- October through April
Winter can offer lovely calm paddling between storms. But don't expect to keep that agenda if the storms do roll in. (refer to the Journals of Lewis and Clark Nov 8 1805 through March 1806) East winds blow cold. SW winds bring rain. Be aware of strong east (downriver) winds during clear weather.
- May & June
Luck of the draw. Is it summer? Is it winter? On the bright side, there is plenty of water and the falls and wildflowers are spectacular!
River Access Points: East to west WA side
- Willow Grove boat ramp on Fisher Island west of Longview. Paved ramp, fee, signs from hwy SR4, busy with powerboats in the summer.
- County Line Park, SR 4, west of mile marker 47. hand launch from beach, camping
- Elochoman Marina, Cathlamet. Paved ramp, fee, camping 360-795-3501. Directions
- East Sunny Sands, Puget Island. hand launch from beach, fishing permit required for parking
- Skamokawa Center, SR 4. hand launch from dock with boat rental or lodging 888-920-2777
- Skamokawa Vista Park. paved ramp or hand launch from beach, camping 360-795-8605
- Oneida ramp, Deep River. Paved ramp, fee, sturgeon carcasses
- Knappton, SR 4. unmarked gravel ramp by pilings
- Chinook boat launch, signs on Hwy, busy during salmon fishing seasons, August and early September.
- Port of Ilwaco boat ramp, paved ramp, busy during salmon fishing seasons, July through early September.
- Fort Canby/Cape Disappointment State Park, paved ramp, busy during salmon fishing seasons, July through early September.
River Access Points: East to west OR side
- Westport. Follow signs to ferry, then to boat launch.
- Clatskanie Beaver Boat Ramp on Hwy 30. Restrooms, ramp.
- Clatskanie City Park paved ramp, rest rooms, camping.
- Aldrich Point, Brownsmead paved ramp, sand beach, outhouse. Brownsmead turn-off, right at intersection, end of road.
- Knappa Docks rugged hand launch, parking for 3 cars. Keep off dock, please! Directions
- John Day Boat Ramp, Hwy 30. paved ramp, fee, rest rooms. Directions
- East Mooring Basin, Hwy 30 Astoria. Paved ramp, rest rooms, next to motel & grocery. Directions
- Columbia River Maritime Museum, Marine Dr, Astoria. Hand launch from dock.
- Astoria Yacht Club, immediately south of Old Young?s Bay Bridge. Paved ramp mid-hi tide. Hand launch off dock low tide. Directions
- Lewis & Clark River Rd public launch, 3 mi upriver from Ft Clatsop. Paved ramp hi tide, gravel mid, mud low tide. Directions
- Skipanon Marina, Warrenton. Paved ramp, fee. Also free kayak dock end of 2nd St
Camping & Lodging heading down river
- County Line Park WA State Route 4 west of Longview. First come, first served. Also on the island opposite the park.
- Clatskanie City Park tent $5 night. Showers during summer pool hours. Group reserv 503-728-2038
- Columbia River Beach House on Puget Island

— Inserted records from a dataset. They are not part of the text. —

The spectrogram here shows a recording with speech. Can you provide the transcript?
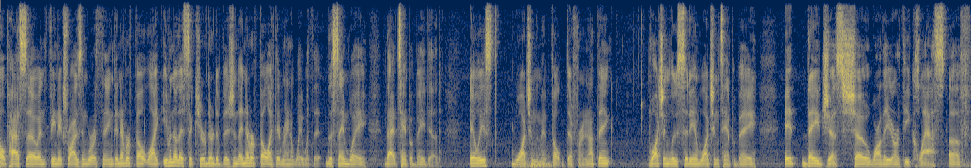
El Paso and Phoenix Rising were a thing, they never felt like, even though they secured their division, they never felt like they ran away with it the same way that Tampa Bay did. At least watching them, it felt different. And I think watching Lou City and watching Tampa Bay, it they just show why they are the class of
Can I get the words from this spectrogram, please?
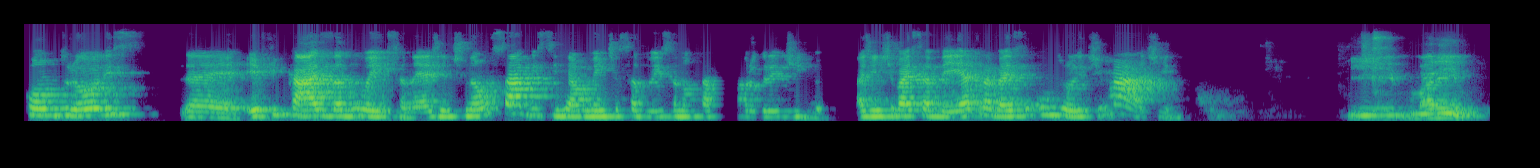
controles é, eficazes da doença, né? A gente não sabe se realmente essa doença não está progredindo. A gente vai saber através do controle de imagem. E, Mari,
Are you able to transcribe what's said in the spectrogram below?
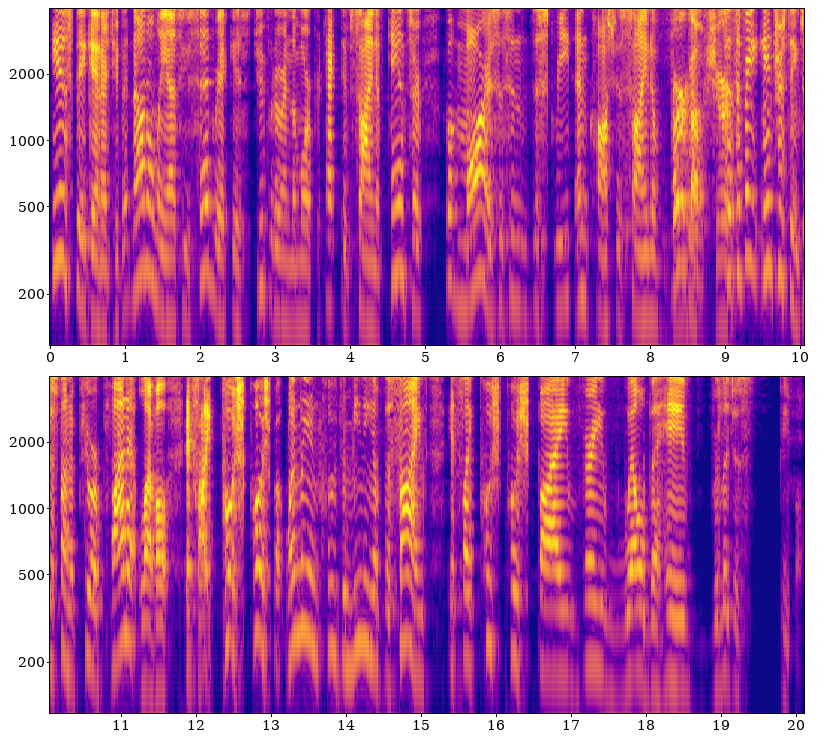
is big energy. But not only, as you said, Rick, is Jupiter in the more protective sign of Cancer, but Mars is in the discreet and cautious sign of Virgo. Virgo, sure. So it's a very interesting, just on a pure planet level, it's like push, push. But when we include the meaning of the signs, it's like push, push by very well behaved religious people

- Elochoman Slough Marina, Cathlamet, WA 360-795-3501
- Lark Island east of Tenasillahe Is. dredge spoil sandy beach
- Skamokawa Vista Park Skamokawa, WA 360-795-8605
- Skamokawa Center Inn, Cafe, Post Office, Conference Center, dock, kayak rentals & information. 888-920-2777
- Aldrich Point, OR. dock or sandy beach, outhouse. Camping by permission in neighbor's field. Albert Smith 503-458-5161
- Deep River, by Oneida boat launch
- Deep River Escape vacation home rental 2 mi up from Gray?s Bay, reservations 503-738-5206
- Columbia River Quarantine Station Guest House/Camping reservations Nancy Anderson 503-738-5206
- Fort Columbia State Park, just west of the Astoria bridge on the WA side, through the tunnel and turn left
- Fort Canby/Cape Disappointment State Park, west of Ilwaco
- Any National Wildlife Refuge Island:
Tenasillahe, Hunting & Price Islands in Julia Butler Hansen NWR
any islands from Welsh downriver in Lewis & Clark NWR
- Private property without permission
- Below the high tide line